So it is with the latest figures on population growth and density, which environmental groups like the Sierra Club are waving about as proof that urban sprawl is everywhere. What’s more, groups like this claim, sprawl is so serious a problem it threatens our very way of life, including motherhood and apple pie.
Now, before we leap into the new news, let’s revisit some revised figures release just months ago by the U.S. Department of Agriculture. According to the USDA, only 6.6 percent of the country’s land was developed as of 1997, up 32 percent since 1982. That 6.6 percent, however, stands far below what the general public perceives to be true.
What exactly is urban sprawl? Well, according to the Sierra Club, suburban sprawl is irresponsible, often poorly planned development that destroys green space, increases traffic and air pollution, crowds schools and – get this – drives up taxes.
The federal government measures sprawl in terms of population density.

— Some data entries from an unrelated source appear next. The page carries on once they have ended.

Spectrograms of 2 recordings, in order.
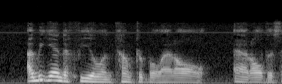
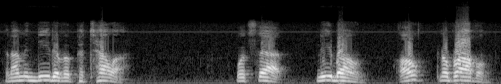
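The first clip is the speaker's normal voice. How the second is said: high, loud hollered exchange; calling across distance; 8 semitones higher, 12 dB louder than usual. A narrator's reading. Traders sort out a patella, calling out. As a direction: shout it so it carries.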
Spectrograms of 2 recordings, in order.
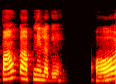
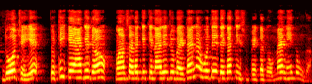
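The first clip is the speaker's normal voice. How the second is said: louder, higher irritated shopkeeper; angry shopkeeper; 4 semitones higher, 6 dB louder than usual. Acted. Shopkeeper angrily sends the stingy customer to another seller. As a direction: snap at the haggling customer to move along. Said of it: "दुकानदार को गुस्सा आया".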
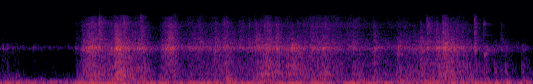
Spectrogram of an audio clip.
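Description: Rustling and handling noise of haul items being rummaged through and picked up, starting about half a second in as a continuous crackly rustle.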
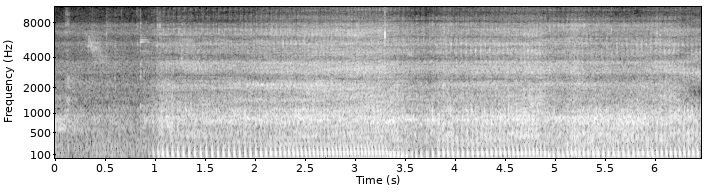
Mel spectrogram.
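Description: Motorcycle engine pulling away about a second in, then running loud with a fast, low, even pulse. Its pitch dips briefly around the middle and then holds steady.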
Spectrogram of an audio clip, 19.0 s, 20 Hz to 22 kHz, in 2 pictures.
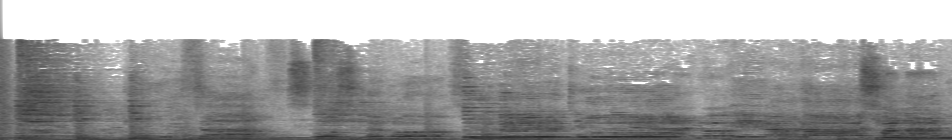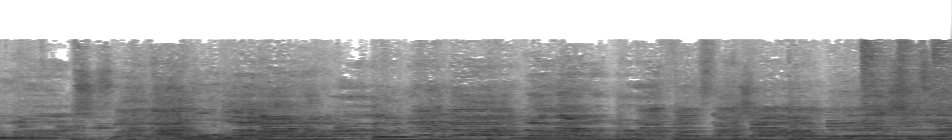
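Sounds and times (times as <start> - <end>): woman leading gospel singing: 1.4 - 19.0
women singing backing vocals: 1.8 - 19.0
low held accompaniment notes: 8.8 - 12.8.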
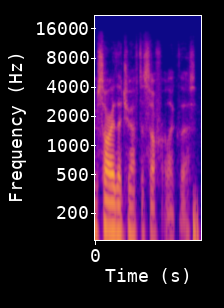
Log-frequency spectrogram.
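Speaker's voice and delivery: very softly spoken. In a role-play scene, speaking to a suffering character, very softly spoken. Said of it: "you just say very softly".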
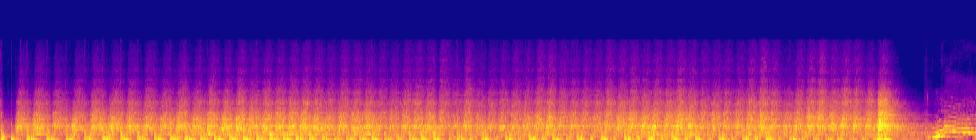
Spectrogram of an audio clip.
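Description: Korean shamanic gut ritual music: a barrel drum beaten in a rapid, steady rhythm over a continuous sustained ringing tone, running evenly at full level.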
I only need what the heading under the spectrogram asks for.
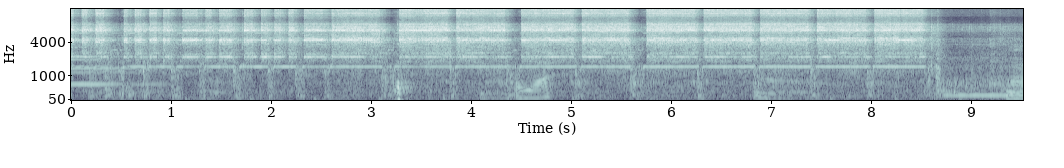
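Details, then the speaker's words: Epson LQ-2190 dot-matrix printer that kept stopping mid-print, after unplugging and reconnecting all cables: buzzy high-pitched print-head bursts and carriage sweeps continue without stalling, printing twice without stopping; running normally again. "Nah itu udah dua kali ngeprint nggak berhenti ya"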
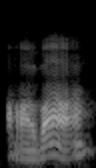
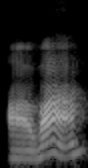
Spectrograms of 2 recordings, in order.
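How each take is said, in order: No difference in how they are said.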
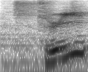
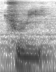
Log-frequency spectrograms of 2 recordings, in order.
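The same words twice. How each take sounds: First: It begins with a th sound. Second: It begins with a t sound. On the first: "place your tongue uh, in the middle of your teeth" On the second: "I just say it three"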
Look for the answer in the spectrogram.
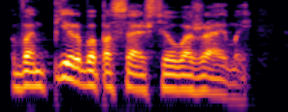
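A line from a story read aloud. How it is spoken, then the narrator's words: Indistinct grumbling. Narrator (Russian): отвечал невнятным бурчанием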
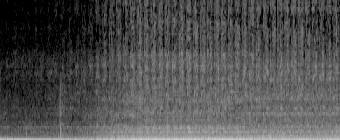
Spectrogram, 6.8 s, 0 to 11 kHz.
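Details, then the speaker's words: 1989 BMW E30 325is at idle in neutral after exhaust patch (JB Weld), new air filter and fresh fuel: deep puffing idle with rapid chuff three or four times a second, less bad than before, still an exhaust leak at the bottom of the header. "So, so it doesn't sound quite as bad. We definitely still have a leak down by the bottom of the header."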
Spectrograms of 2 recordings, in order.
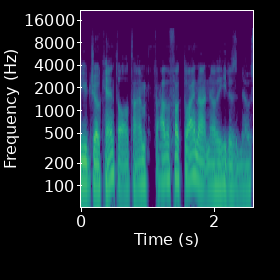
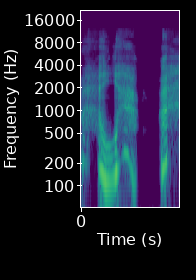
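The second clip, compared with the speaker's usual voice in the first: mock high, mild yelling, sounding far-off; 7 semitones higher than usual. Retelling what a stranger outside the window was doing: imitating someone screaming. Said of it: "they're screaming, like".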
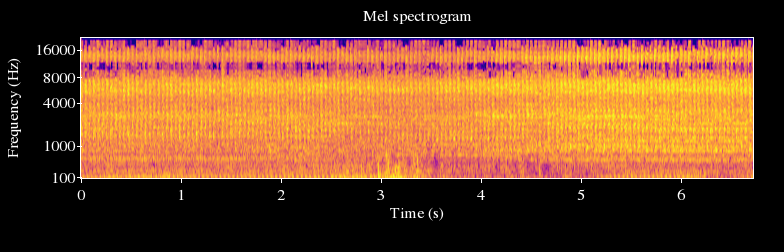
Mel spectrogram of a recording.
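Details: Jaguar XE 2.0L Ingenium diesel at idle: uneven clattering rattle about four a second over the low chug; stretched timing chains.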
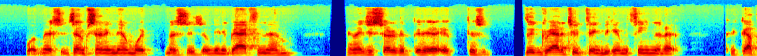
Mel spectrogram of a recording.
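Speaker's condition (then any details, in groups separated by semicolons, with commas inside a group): Parkinson's disease; Parkinson's about 30 years, spinal tumor removed, surgery risking paralysis, had to relearn walking; age 59, walking still impaired after spinal surgery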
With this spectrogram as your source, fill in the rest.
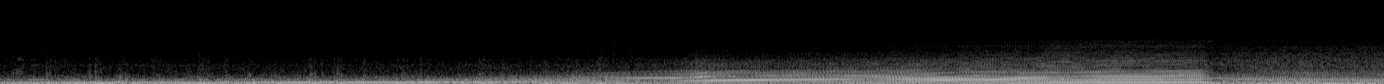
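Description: A Lexus GS-F or RC-F V8 revs hard from inside the cabin, its rising engine tones climbing and stacking into a loud induction roar with secondary intakes opening at 3,500 RPM, then dropping off.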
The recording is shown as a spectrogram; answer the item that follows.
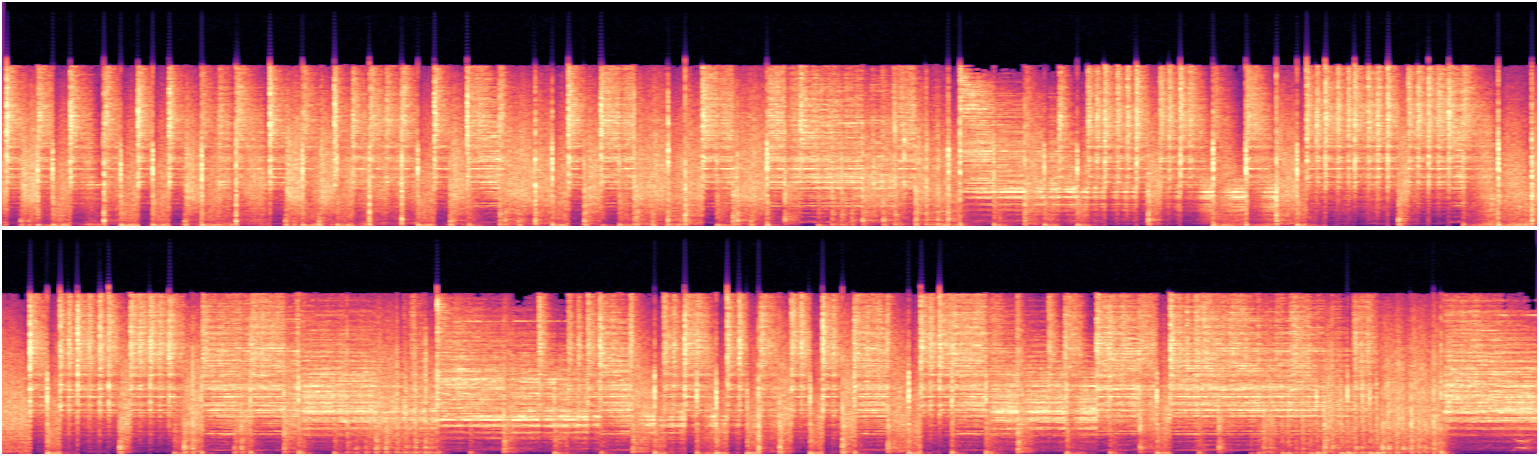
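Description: A drum kit solo played fast and without a break: dense bass drum and snare strokes under ringing cymbals.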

In other words, a “good” city has people stacked on top of one another, while a “bad” city includes 1-acre lots. Using this criteria, cities across the United States were judged by comparing their population density in 1990 to the figure for 2000.
The verdict? Major sinners exist in the South, including such fast-growing cities as Charlotte and Greensboro, N.C.; Austin, Texas, Atlanta, Memphis, Orlando and Nashville.
According to a study by NumbersUSA released earlier this month, the nation’s 100 largest cities grew an additional 14,545 square miles over the last 20 years, swallowing 9 million acres of rural land.
And why did these cities sprawl so much? At last, environmentalists are acknowledging that two factors – not one – affect “urban sprawl.” In the past, most environmental groups cited only the “greedy” use of more and more land by each individual as development spread outward from cities. This included the growth of the suburbs which, let’s face it, most Americans prefer to inner-city living.
But now, another factor rings out loud and clear: population growth. Cities in the South and West experiencing the most sprawl are growing significantly in the number of residents.
“On average there are more of us, and each of us is using more urban land,” said Roy Beck, a public policy analyst who co-authored the NumbersUSA study. “Plans and programs to halt the urban sprawl that is devouring thousands of square miles of farmland, natural habitats and open spaces each decade must also focus on slowing population growth to be effective.”
According to the Sierra Club, population growth accounts for 30 percent of America’s land consumption. You can be sure that number is conservative and may reach even higher when collateral effects of increased population are fully accounted for.
In fact, Beck’s study contends that fully half of sprawl is caused by increased population.
A Sierra Club study points out that the effect of population growth on sprawl differs depending on the region. In areas where population is stable, sprawl is caused by urban flight. Yet in the South and West, population growth is a bigger factor.
So what’s next for the environmental lobby? Now that they know “poor urban planning” accounts for only half of sprawl, city growth limits won’t be enough. If an expanding population is the demon, what is the solution offered by envrionmentalists?